What you should do
The expected output is the full data, repeated exactly, without pictures.
"""
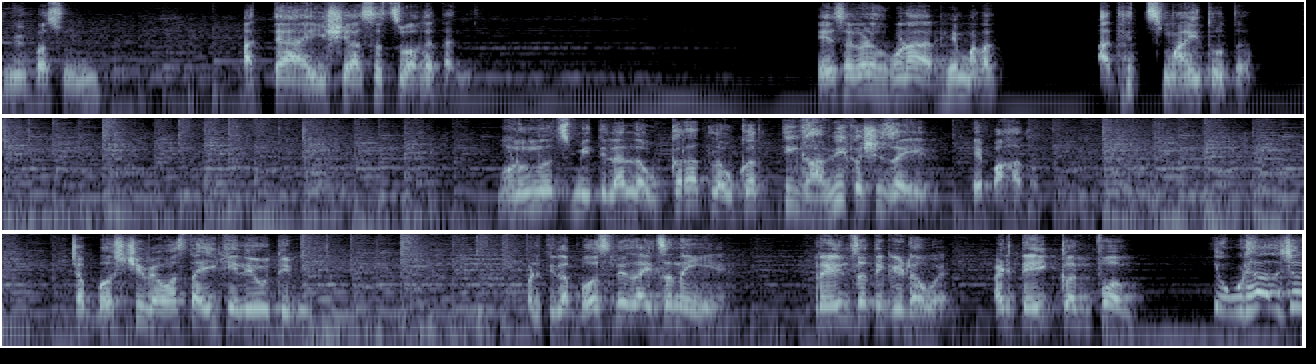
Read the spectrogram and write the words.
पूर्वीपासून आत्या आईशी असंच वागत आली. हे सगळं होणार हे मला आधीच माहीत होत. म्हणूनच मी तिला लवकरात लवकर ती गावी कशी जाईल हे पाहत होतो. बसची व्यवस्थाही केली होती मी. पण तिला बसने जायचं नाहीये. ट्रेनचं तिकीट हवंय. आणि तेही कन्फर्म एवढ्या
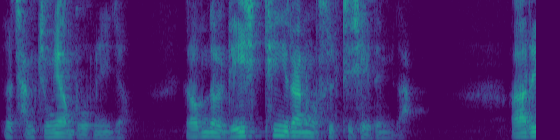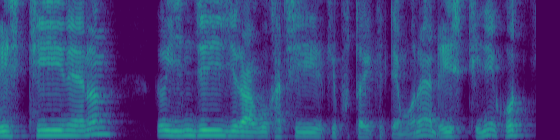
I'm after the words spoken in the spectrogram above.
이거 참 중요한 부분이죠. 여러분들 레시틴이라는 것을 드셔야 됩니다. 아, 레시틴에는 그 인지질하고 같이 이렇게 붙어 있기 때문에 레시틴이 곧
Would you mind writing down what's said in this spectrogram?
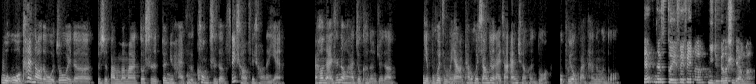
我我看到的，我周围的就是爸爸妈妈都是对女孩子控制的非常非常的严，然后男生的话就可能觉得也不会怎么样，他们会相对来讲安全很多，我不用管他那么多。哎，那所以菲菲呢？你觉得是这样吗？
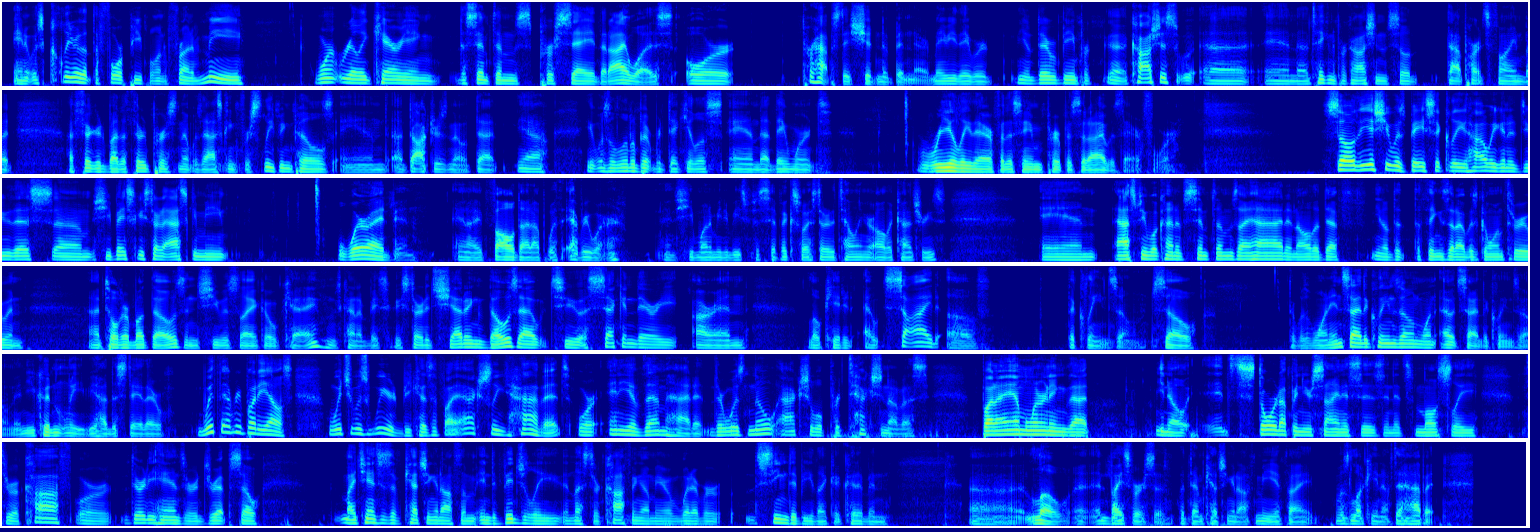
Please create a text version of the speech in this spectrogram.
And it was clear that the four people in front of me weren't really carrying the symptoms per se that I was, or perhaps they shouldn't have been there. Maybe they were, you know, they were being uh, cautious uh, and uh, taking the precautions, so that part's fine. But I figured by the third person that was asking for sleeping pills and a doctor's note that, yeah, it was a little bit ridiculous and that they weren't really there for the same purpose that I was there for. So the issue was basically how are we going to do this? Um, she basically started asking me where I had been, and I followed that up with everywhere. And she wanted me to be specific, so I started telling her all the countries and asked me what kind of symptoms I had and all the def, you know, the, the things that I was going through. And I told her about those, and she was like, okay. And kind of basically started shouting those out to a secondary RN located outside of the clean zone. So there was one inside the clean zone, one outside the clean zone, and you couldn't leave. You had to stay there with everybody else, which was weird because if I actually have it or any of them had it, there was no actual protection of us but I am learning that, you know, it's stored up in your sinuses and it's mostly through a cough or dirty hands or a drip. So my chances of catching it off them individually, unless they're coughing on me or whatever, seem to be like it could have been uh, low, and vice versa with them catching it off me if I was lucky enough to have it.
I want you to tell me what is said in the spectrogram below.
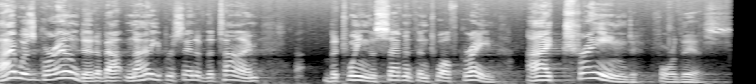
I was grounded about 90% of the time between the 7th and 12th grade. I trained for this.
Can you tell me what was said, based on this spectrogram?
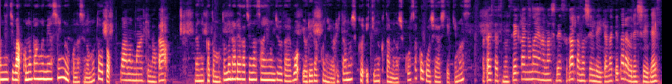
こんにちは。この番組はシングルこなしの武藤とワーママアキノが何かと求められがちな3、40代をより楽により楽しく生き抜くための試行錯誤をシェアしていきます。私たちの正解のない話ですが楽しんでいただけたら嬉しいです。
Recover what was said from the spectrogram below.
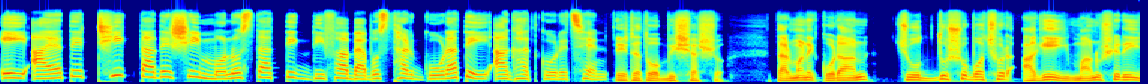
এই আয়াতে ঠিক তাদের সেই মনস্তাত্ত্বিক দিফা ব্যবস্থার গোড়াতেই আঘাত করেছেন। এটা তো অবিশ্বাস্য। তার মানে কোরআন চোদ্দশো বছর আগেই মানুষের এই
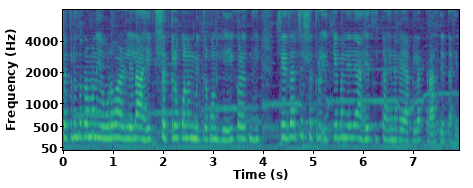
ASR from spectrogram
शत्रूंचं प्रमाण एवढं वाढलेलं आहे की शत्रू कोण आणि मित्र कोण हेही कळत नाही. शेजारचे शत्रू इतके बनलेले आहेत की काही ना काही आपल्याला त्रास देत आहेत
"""
Result of this exercise
Read the spectrogram and write the words.
पूर्वीपासून आत्या आईशी असंच वागत आली. हे सगळं होणार हे मला आधीच माहीत होत. म्हणूनच मी तिला लवकरात लवकर ती गावी कशी जाईल हे पाहत होतो. बसची व्यवस्थाही केली होती मी. पण तिला बसने जायचं नाहीये. ट्रेनचं तिकीट हवंय. आणि तेही कन्फर्म एवढ्या
I'm after the words spoken in the spectrogram above.
이거 참 중요한 부분이죠. 여러분들 레시틴이라는 것을 드셔야 됩니다. 아, 레시틴에는 그 인지질하고 같이 이렇게 붙어 있기 때문에 레시틴이 곧
Would you mind writing down what's said in this spectrogram?
我我看到的，我周围的就是爸爸妈妈都是对女孩子控制的非常非常的严，然后男生的话就可能觉得也不会怎么样，他们会相对来讲安全很多，我不用管他那么多。哎，那所以菲菲呢？你觉得是这样吗？
Please create a text version of the speech in this spectrogram.
And it was clear that the four people in front of me weren't really carrying the symptoms per se that I was, or perhaps they shouldn't have been there. Maybe they were, you know, they were being uh, cautious uh, and uh, taking the precautions, so that part's fine. But I figured by the third person that was asking for sleeping pills and a doctor's note that, yeah, it was a little bit ridiculous and that they weren't really there for the same purpose that I was there for. So the issue was basically how are we going to do this? Um, she basically started asking me where I had been, and I followed that up with everywhere. And she wanted me to be specific, so I started telling her all the countries and asked me what kind of symptoms I had and all the def, you know, the, the things that I was going through. And I told her about those, and she was like, okay. And kind of basically started shouting those out to a secondary RN located outside of the clean zone. So there was one inside the clean zone, one outside the clean zone, and you couldn't leave. You had to stay there with everybody else, which was weird because if I actually have it or any of them had it, there was no actual protection of us but I am learning that, you know, it's stored up in your sinuses and it's mostly through a cough or dirty hands or a drip. So my chances of catching it off them individually, unless they're coughing on me or whatever, seem to be like it could have been uh, low, and vice versa with them catching it off me if I was lucky enough to have it.
I want you to tell me what is said in the spectrogram below.
I was grounded about 90% of the time between the 7th and 12th grade. I trained for this.
Can you tell me what was said, based on this spectrogram?
こんにちは。この番組はシングルこなしの武藤とワーママアキノが何かと求められがちな3、40代をより楽により楽しく生き抜くための試行錯誤をシェアしていきます。私たちの正解のない話ですが楽しんでいただけたら嬉しいです。
Recover what was said from the spectrogram below.
এই আয়াতে ঠিক তাদের সেই মনস্তাত্ত্বিক দিফা ব্যবস্থার গোড়াতেই আঘাত করেছেন। এটা তো অবিশ্বাস্য। তার মানে কোরআন চোদ্দশো বছর আগেই মানুষের এই
ASR from spectrogram
शत्रूंचं प्रमाण एवढं वाढलेलं आहे की शत्रू कोण आणि मित्र कोण हेही कळत नाही. शेजारचे शत्रू इतके बनलेले आहेत की काही ना काही आपल्याला त्रास देत आहेत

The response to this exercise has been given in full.